Creative beginnings

Textiles are King’s artistic birthright. Her mother and grandmother were expert seamstresses with a flair for turning out ball gowns. This knack helped King’s mother, a picture of beauty and poise, create enviable pageant dresses and collect quite a number of rhinestone-studded tiaras.

“My mother was the queen of everything,” King says.

Growing up in Oxford in the 1950s and ’60s, King herself learned to sew at a young age and quickly began discarding patterns in favor of her own designs.

By the time she was in high school in the 1970s, she was creating her own bold fashion statements – gaucho pants and palazzo pants, with bolero jackets to match. When she won a full scholarship to the N.C. State University School of Design, she enrolled in its architecture program. But it didn’t take long before she realized architecture wasn’t her calling. She switched instead to graphic and product design, with a minor in textiles, and found quick success.

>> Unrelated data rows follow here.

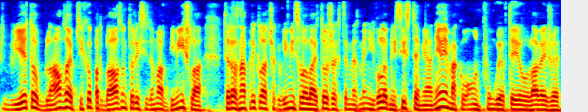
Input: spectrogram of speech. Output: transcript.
je to naozaj psychopat blázon, ktorý si doma vymýšľa. Teraz napríklad čak vymyslel aj to, že chceme zmeniť volebný systém. Ja neviem, ako on funguje v tej jeho hlave, že e,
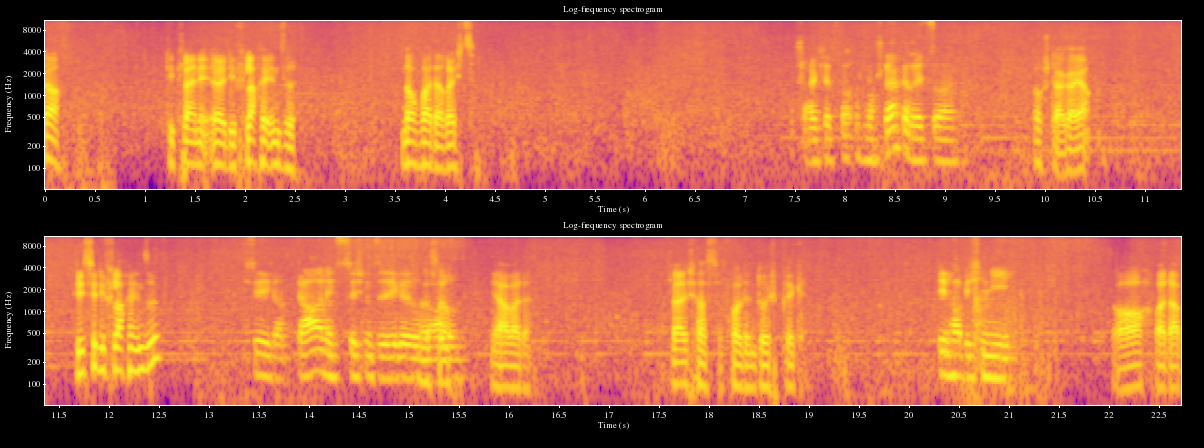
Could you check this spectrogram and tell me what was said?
Ja. Die kleine, äh, die flache Insel. Noch weiter rechts. Wahrscheinlich jetzt noch, noch stärker rechts sein. Noch stärker, ja. Siehst du die flache Insel? Ich sehe gerade gar nichts zwischen Segel und allem. Ja, warte. Gleich hast du voll den Durchblick. Den habe ich nie. Doch, warte ab.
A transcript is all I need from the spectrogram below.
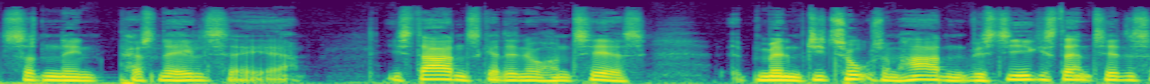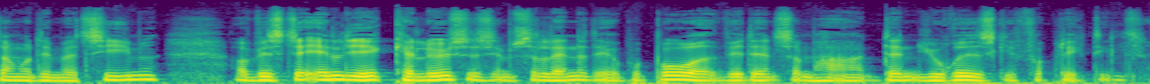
sådan en personalsag er. I starten skal den jo håndteres mellem de to, som har den. Hvis de ikke er i stand til det, så må det være teamet. Og hvis det endelig ikke kan løses, så lander det jo på bordet ved den, som har den juridiske forpligtelse.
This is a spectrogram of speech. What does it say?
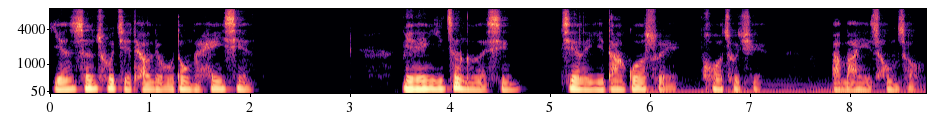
延伸出几条流动的黑线。米莲一阵恶心，接了一大锅水泼出去，把蚂蚁冲走。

“My biggest dream was to have a fabric in Architectural Digest,” she said. “And it happened before I even graduated.”

King flips open a yellowing copy of the magazine to show off her first professional triumph, featured in an ad for high-end sofas by Henredon. The upholstery patterns are botanicals, with willowy, spidery lines and muted tones.

She also discovered a knack for business, earned a degree in management, and then began to work in administrative and support roles at N.C. State, including a stint as the first development director for the school’s visual arts program. “Almost every job I’ve ever had I was the first person to ever have it,” King said. She enjoyed decades as a successful communications consultant, but all the while, thoughts of her art intruded.

“It was always tugging at me, that I wanted to get back to the business of doing art,” she said.

020113_as_or_-150Creative rebirth 

Then a textile show at the Gregg Museum struck her in the heart. The piece was made of large, net woven panels that you could see through and walk into. It used the medium of textiles in a way King had not considered. Shortly afterward, as a chaperone for a group of students on a summer program in England, she had the chance to walk through the halls of London art museums, and returned ready to set a new course.

“I went and bought a canvas and 10 acrylics and started painting again, and I’ve never stopped,” she said. She left her job at the Lucy Daniels Center with the intention of concentrating on her art. “Look, life is short, you’ve got to figure out how to do what you want to do,” she said. But her creative time has been curtailed.

“This little thing called cancer came along and altered my plan,” she says, laughing again. Doctors diagnosed her with breast cancer last May. She has been in treatment – chemotherapy, surgery and now radiation – since. As it turns out, King can find an upside to everything, even cancer.

“It forced me to slow down, and I’ve had more time to think about what I want to do and reconnect with people,” she said. “In a way, it’s actually been a gift.”

She is supported by her family – her grow son and her husband, Gary King – and friends in the art community, some of whom accompany her to treatments and stay throughout the day.

A few months ago, doctors told her they originally misdiagnosed her type of cancer. It’s less aggressive than they first thought, but the difference means she will have to endure another year of chemotherapy. But it will be directed chemotherapy, so it will be better than the first round, she says brightly.

That brightness could be her optimistic artist’s heart, or her years of communications experience talking. Whichever it is, she says it with a smile.